“The principle that the multitude ought to be in power rather than the few' best might seem to be solved and to contain some difficulty and perhaps even truth. For the many, of whom each individual is not a good man, when they meet together may be better than the few good, if regarded not individually but collectively, just as a feast to which many contribute is better than a dinner provided out of a single purse. For each individual among the many has a share of excellence and practical wisdom, and when they meet together, just as they become in a manner one man, who has many feet, and hands, and senses, so too with regard to their character and thought. Hence the many are better judges than a single man of music and poetry; for some understand one part, and some another, and among them they understand the whole. There is a similar combination of qualities in good men, who differ from any individual of the many, as the beautiful are said to differ from those who are not beautiful, and works of art from realities, because in them the scattered elements are combined, although, if taken separately, the eye of one person or some other feature in another person would be fairer than in the picture. Whether this principle can apply to every democracy, and to all bodies of men, is not clear. Or rather, by heaven, in some cases it is impossible to apply; for the argument would equally hold about brutes; and wherein, it will be asked, do some men differ from brutes?
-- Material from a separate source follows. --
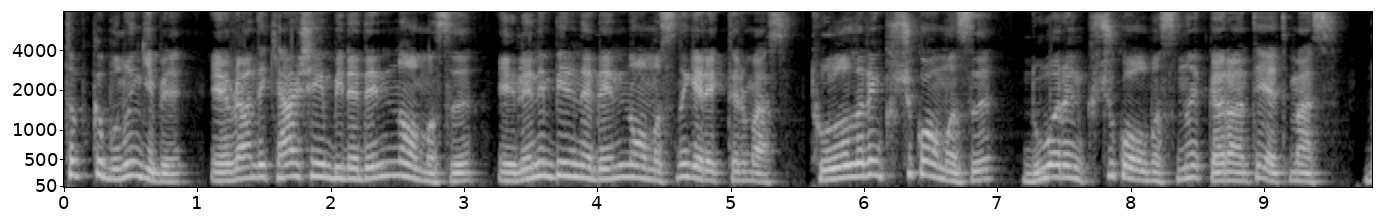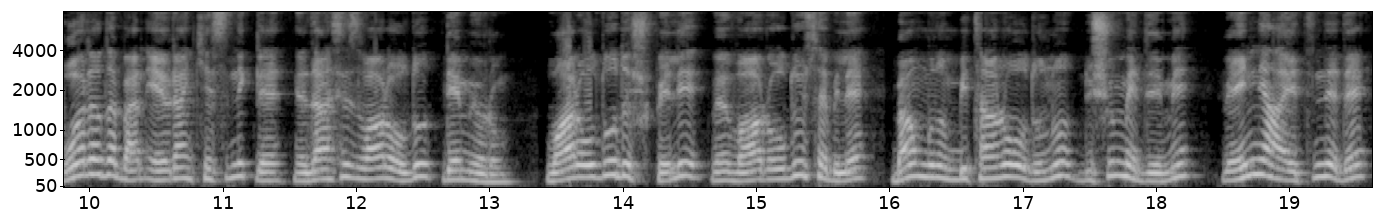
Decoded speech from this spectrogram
Tıpkı bunun gibi evrendeki her şeyin bir nedeninin olması evrenin bir nedeninin olmasını gerektirmez. Tuğlaların küçük olması duvarın küçük olmasını garanti etmez. Bu arada ben evren kesinlikle nedensiz var oldu demiyorum. Var olduğu da şüpheli ve var olduysa bile ben bunun bir tanrı olduğunu düşünmediğimi ve en nihayetinde de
But there may be bodies of men about whom our statement is nevertheless true. And if so, the difficulty which has been already raised, and also another which is akin to it-viz. what power should be assigned to the mass of freemen and citizens, who arenot rich and have no personal merit-are both solved. There is still a danger in allowing them to share the great offices of state, for their folly will lead them into error, and their dishonesty into crime. But there is a danger also in not letting them share, for a state in which many poor men are excluded from office will necessarily be full of enemies. The only way of escape is to assign to them some deliberative and judicial functions. For this reason Solon and certain other legislators give them the power of electing to offices, and of calling the magistrates to account, but they do not allow them to hold office singly. When they meet together their perceptions are quite good enough, and combined with the better class they are useful to the state (just as impure food when mixed with what is pure sometimes makes the entire mass more wholesome than a small quantity of the pure would be), but each individual, left to himself, forms an imperfect judgement.” (Pol. 1281a.40-1281b38, transl by B. Jowett in the Works of Aristotle, edited by Jonathan Barnes,1984)